Creation groaning

Sermon at St James, Colwall, 16 February 2020

Genesis 1; Romans 8:18-30

To listen to the recording of the sermon as you read:

With the wind and rain raging outside let’s indulge in a flight of fancy and imagine a lovely day in early spring. The sun is shining and you step out of your house for a short walk in the fresh air. A blackbird sings lustily perched on the top of a hedge, snowdrops lighten a few bare patches of ground and there’s a glimpse of a primrose or two. Even daffodils are trying to make a show and the hills glow in the distance. It’s a beautiful world.

And then you remember all the other things that you enjoy – the love of family and friends, the miracle of childbirth and children, music which lifts your soul and art and hobbies and travel. It’s a wonderful world.

But the recent storms remind us of the other side of reality. If we switch on the radio or television or glance at the day’s newspaper we are reminded of a deadly virus killing hundreds of people in China and elsewhere;  young men stabbing each other in the street; the abuse of innocent children; refugee families with nothing and nowhere to call their own; as well as the storms and floods ruining people’s lives and happiness. It no longer looks like a wonderful world. It’s an ugly world and the problem of pain and evil for a believer in God reveals itself. If God is all-loving, he would want to make the world a better place and if he is all-powerful, he would be able to – but, but he doesn’t.

Well, a part of an answer may lie in the freedom which we enjoy, the freedom to do good or to do evil. We human beings do cause much of the world’s ugliness, but it is not a complete answer.

Today’s first reading was the familiar, simple story of Creation from Genesis 1. God said, “let there be light, and there was light and God saw that it was good…” right through to the sixth day when God saw everything that he had made and, behold, it was very good.

The writer shared our love of our wonderful, beautiful world.

But then our second reading from St Paul’s letter to the Romans has a different take on things. Paul is writing against the background of Roman oppression and persecution which makes his readers frightened and feeling crushed. He writes of the sufferings of this present time and that the whole creation is groaning in travail like a woman in labour awaiting a birth. And, he admits, each of us groans inwardly as we wait, hardly knowing how to pray as we ought with so much anxiety around us.

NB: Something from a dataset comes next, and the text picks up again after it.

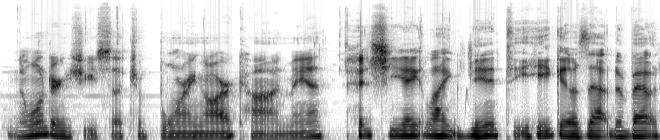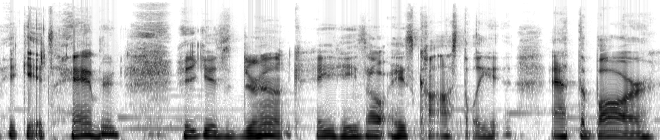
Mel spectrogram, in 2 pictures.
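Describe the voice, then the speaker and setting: A man's voice: medium pitch, fairly even intonation, moderate pace, soft background music. A young man giving casual, slangy commentary as he streams a video game. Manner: slangy, informal.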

The message Paul has for his readers is a positive one because he expects everything to be resolved. The whole creation waits with eager longing for the revealing of the sons of God because God is working for the good of those who love him. Remember that Paul was probably expecting a second coming of Jesus in his near future. This was the expectation of the Early Church.

Since this has not happened what do we, living so far on from St Paul’s time, make of all this?  It’s not easy and it’s not easy because we can feel isolated and bemused in this secular, materialist world. The life of faith requires a lot of persistence and trust and determination and hope and prayerfulness and patience because we cannot allow anything to separate us from the love of Christ. We have to keep going.

And this is where our Gospel reading for today comes into play. Our Lord in the Sermon on the Mount from Matthew tells us not to be anxious about our lives and to look at the birds of the air and to consider the lilies of the field – even Solomon in all his glory was not arrayed like one of these. We have to seek first God’s kingdom and his righteousness and then we must not be anxious about tomorrow, for tomorrow will be anxious for itself. Let the day’s own trouble be sufficient for the day.

We human beings have a limited view, a limited perspective. We are looking as though through a darkened piece of glass and at some time we shall see face to face when all is revealed.

So, on the one hand “All things bright and beautiful” and on the other hand, “God is working his purpose out as year succeeds to year.”